Despite the many shortcomings in the German tank industry in 1942, by the winter of 1942–43 the Ostheer panzer force was in better shape than it had been in the previous winter. The industry had managed to come up with many small innovations to keep the panzer force running even in the depths of Russian winters. The introduction of new antifreeze solutions and lubricants kept them moving in the winter months. The manufacture of Winterketten (winter tracks) with extended end connectors gave the PzKpfw III and PzKpfw IV similar or better traction in the snow than their Soviet counterparts. But there were still not enough German tanks for the vast battlefront in Russia.


One of the mysteries of the quantity versus quality approach to tank production was the role of poor intelligence on both sides. It is possible that German underestimation of Soviet tank production led Berlin to be complacent about the need for greater panzer production in 1941–42. Likewise, Soviet overestimation of German production may have been a contributory cause in pushing for very extravagant production rates.

The German FHO badly underestimated Soviet production capacity in the early war years. In 1942, FHO estimated that Soviet tank forces had gained 19,000 tanks (14,500 manufactured plus 4,500 Lend-Lease) when in fact production had been 24,589 plus 3,914 Lend-Lease tanks for a total of 28,503, a discrepancy of almost 10,000 tanks. FHO also underestimated Soviet tank holdings at the start of 1942, so after estimating 17,330 Soviet tanks lost in 1942, they assessed the Red Army tank strength as 5,640 at the start of 1943 instead of the actual 20,600.35

In the Soviet case, the Red Army’s GRU (Main Intelligence Directorate) grossly overestimated German tank production in the early war years by a factor of five. These exaggerated numbers may not have seemed so wildly improbable since the GRU also grossly overestimated German tank losses by more than four-fold.36

The impact of bad intelligence on tank production requirements has not been widely explored, and this book is the first to have even raised the issue. This is something of a “chicken-and-egg” dilemma. Which came first, the bad intelligence estimate or the production requirements? It is possible that the production priorities of both armies were established by their own internal dynamics, regardless of bad intelligence. In this case, the intelligence estimates may have been fostered by one of the classic intelligence blunders—mirror imaging. The Red Army may have presumed that German production was on a scale similar to Soviet production, hence the gross exaggerations. This is a mystery that requires more research.



By 1942, the T-34 tank was slipping in combat performance compared to its German adversaries; it no longer enjoyed the same clear-cut superiority as in 1941. As detailed above, shortcuts in its manufacture degraded its performance and self-imposed restrictions on improvements doomed it to diminishing effectiveness against German tanks. In contrast, the decision to up-gun and up-armor the PzKpfw IV gave it the firepower to deal with the T-34. At the same time, German tanks still maintained an edge in the less tangible aspects of tank performance, especially crew situational awareness, command and control, and durability. The nods for Tanker’s Choice and Commander’s Choice both go to the PzKpfw IV Ausf. G.

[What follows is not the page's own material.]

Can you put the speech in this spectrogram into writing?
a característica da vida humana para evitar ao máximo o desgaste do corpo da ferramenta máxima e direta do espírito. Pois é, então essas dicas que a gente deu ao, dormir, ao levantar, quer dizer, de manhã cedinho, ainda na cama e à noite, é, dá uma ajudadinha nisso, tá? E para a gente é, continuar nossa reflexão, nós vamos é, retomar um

For Tiger enthusiasts in the reading audience, I have not considered this type in this chapter because it appeared too late in 1942 and in too small a number to have had any measurable impact. It will be covered in detail in Chapter 7.

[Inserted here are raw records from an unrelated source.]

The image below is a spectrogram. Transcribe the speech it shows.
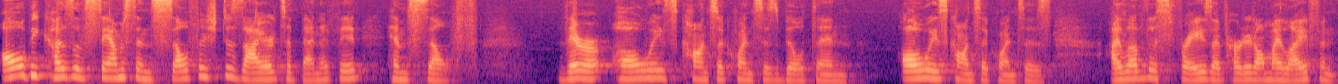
all because of Samson's selfish desire to benefit himself. There are always consequences built in, always consequences. I love this phrase, I've heard it all my life, and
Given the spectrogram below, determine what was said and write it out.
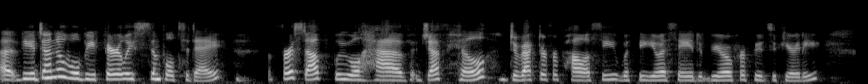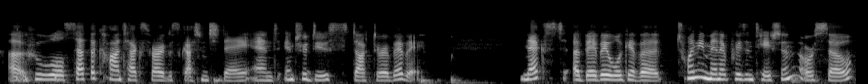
uh, the agenda will be fairly simple today. First up, we will have Jeff Hill, Director for Policy with the USAID Bureau for Food Security, uh, who will set the context for our discussion today and introduce Dr. Abebe. Next, Abebe will give a 20-minute presentation or so,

A PzKpfw IV Ausf. G during the fighting in the winter of 1942–43. This tank is fitted with Ostketten, a widened track intended to provide better traction in the snow.